There is a small group of patients who have a condition called body dysmorphic syndrome or BDS where they have an unrealistic and usually negative concept of their appearance and seek out multiple repeated aesthetic treatments.
BDS or Body Dysmorphic Syndrome is a condition where people think about their real or perceived flaws for hours each day and have quite negative thoughts about their appearance. This causes them severe emotional distress and interferes with their functioning.
The syndrome is often present in young people and they will miss out on school, avoid social situations and isolate themselves from their family and friends because they fear that others will notice their flaws. They may even undergo unnecessary plastic surgery to correct their perceived imperfections and when they do have surgery they rarely find satisfaction with the results.

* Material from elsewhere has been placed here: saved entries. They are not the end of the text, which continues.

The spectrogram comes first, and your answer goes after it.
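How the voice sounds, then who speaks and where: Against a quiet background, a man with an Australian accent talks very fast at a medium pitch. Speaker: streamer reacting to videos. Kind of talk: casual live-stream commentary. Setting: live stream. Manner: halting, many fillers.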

Body Dysmorphic Syndrome is a body image disorder and it is characterised by persistent intrusive preoccupations with an imagined or slight defect in the appearance.
People with Body Dysmorphic Syndrome can dislike any part of the body. They often find fault with their nose, their skin, their hair and occasionally with their eyes, particularly under eye hollowing. It most often develops in adolescents and teens and affects men and women equally. The causes are unclear but there may be biological and environmental factors that contribute to its development. There may be a genetic predisposition and there possibly is a neurobiological factor such as malfunctioning of serotonin in the brain. The person’s personality traits and life experiences contribute to the development of Body Dysmorphic Syndrome.

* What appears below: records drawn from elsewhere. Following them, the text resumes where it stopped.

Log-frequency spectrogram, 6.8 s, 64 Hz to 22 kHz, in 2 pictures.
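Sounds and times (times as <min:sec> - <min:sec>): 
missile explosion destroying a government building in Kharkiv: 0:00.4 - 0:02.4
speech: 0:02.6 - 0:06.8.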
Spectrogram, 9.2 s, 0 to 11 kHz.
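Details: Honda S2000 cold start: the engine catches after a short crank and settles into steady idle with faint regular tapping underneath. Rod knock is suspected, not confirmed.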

Body Dysmorphic Syndrome sufferers are also often compulsive and have repetitive behaviour to try and hide and improve their flaws such as checking in a mirror, excessive grooming, changing clothes excessively. People with Body Dysmorphic Syndrome often suffer from anxiety disorder such as obsessive compulsive disorder (OCD) or social anxiety disorder as well as depression and eating disorders.

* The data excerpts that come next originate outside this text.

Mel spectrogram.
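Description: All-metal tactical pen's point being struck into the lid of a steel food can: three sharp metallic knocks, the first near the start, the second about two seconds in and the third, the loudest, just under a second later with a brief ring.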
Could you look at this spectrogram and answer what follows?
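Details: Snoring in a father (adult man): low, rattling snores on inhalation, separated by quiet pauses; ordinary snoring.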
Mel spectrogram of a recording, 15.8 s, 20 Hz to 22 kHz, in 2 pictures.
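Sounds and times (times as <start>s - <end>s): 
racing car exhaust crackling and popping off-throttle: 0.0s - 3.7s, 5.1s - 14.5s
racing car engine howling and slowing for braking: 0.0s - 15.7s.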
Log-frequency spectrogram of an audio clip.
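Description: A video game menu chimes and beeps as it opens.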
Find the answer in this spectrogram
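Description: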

My job as an oculoplastic surgeon is to be very careful when I see a younger person wanting aesthetic rejuvenating treatments or surgery around their eyes or face. In particular, the history is important. I have to find out exactly what concerns them, whether they have had previous treatments and how many of those treatments they have had, and whether they have been to see lots of different doctors for different opinions. Then I have to assess them objectively to see whether their problem is likely to be a genuine periorbital eyelid face problem or a very slight defect that they are seeing more magnified because of their Body Dysmorphic Syndrome.
If I suspect Body Dysmorphic Syndrome, I talk to the patient’s parents with their permission if they are under age, to their GP with their permission and if I have major concerns I have to write to the GP and express those concerns. The main thing I cannot do is to do unnecessary oculoplastic surgery or treatments to correct their perceived imperfection as they will never find satisfaction with the results. They will likely be disappointed. What they really need is a combination of treatments such as cognitive behavioural therapy (CBT) or antidepressant medicines from specialist physicians who are experienced in diagnosing and treating Body Dysmorphic Syndrome.